BEGIN
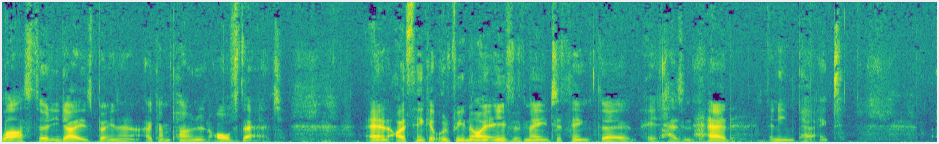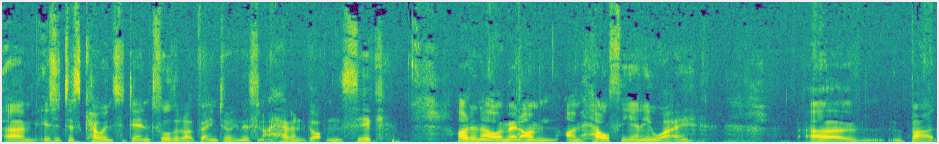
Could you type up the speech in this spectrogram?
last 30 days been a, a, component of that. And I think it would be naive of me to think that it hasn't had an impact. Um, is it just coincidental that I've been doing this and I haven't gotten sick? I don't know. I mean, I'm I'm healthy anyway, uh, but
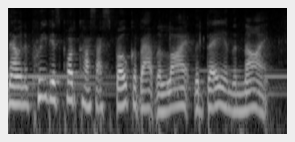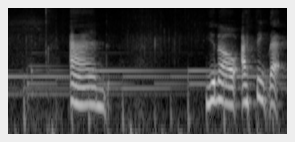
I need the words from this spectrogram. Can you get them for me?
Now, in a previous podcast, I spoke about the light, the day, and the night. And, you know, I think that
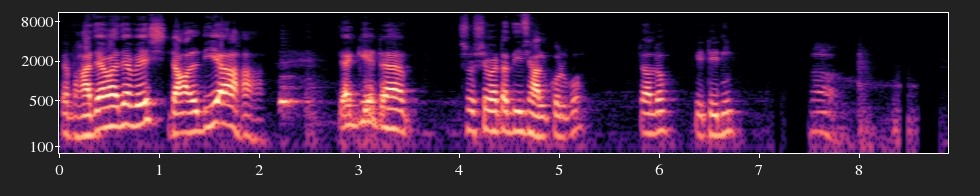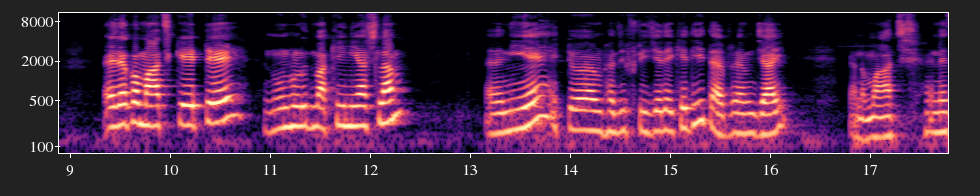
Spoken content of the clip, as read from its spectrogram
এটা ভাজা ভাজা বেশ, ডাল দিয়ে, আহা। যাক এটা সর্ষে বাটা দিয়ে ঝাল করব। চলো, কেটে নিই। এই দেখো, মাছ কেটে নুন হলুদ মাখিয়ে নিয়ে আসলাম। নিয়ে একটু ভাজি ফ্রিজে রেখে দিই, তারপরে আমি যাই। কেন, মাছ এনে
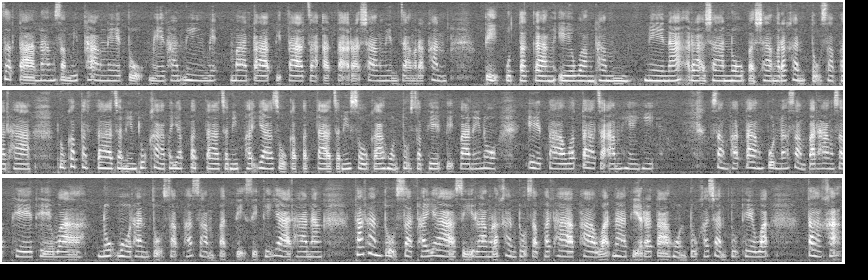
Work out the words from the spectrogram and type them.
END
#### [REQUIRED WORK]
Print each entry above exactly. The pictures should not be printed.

#### [SOLUTION BELOW]
Could you type up the speech in this spectrogram?
last 30 days been a, a, component of that. And I think it would be naive of me to think that it hasn't had an impact. Um, is it just coincidental that I've been doing this and I haven't gotten sick? I don't know. I mean, I'm I'm healthy anyway, uh, but
I need the words from this spectrogram. Can you get them for me?
Now, in a previous podcast, I spoke about the light, the day, and the night. And, you know, I think that
Spoken content of the clip, as read from its spectrogram
এটা ভাজা ভাজা বেশ, ডাল দিয়ে, আহা। যাক এটা সর্ষে বাটা দিয়ে ঝাল করব। চলো, কেটে নিই। এই দেখো, মাছ কেটে নুন হলুদ মাখিয়ে নিয়ে আসলাম। নিয়ে একটু ভাজি ফ্রিজে রেখে দিই, তারপরে আমি যাই। কেন, মাছ এনে
Work out the words from the spectrogram and type them.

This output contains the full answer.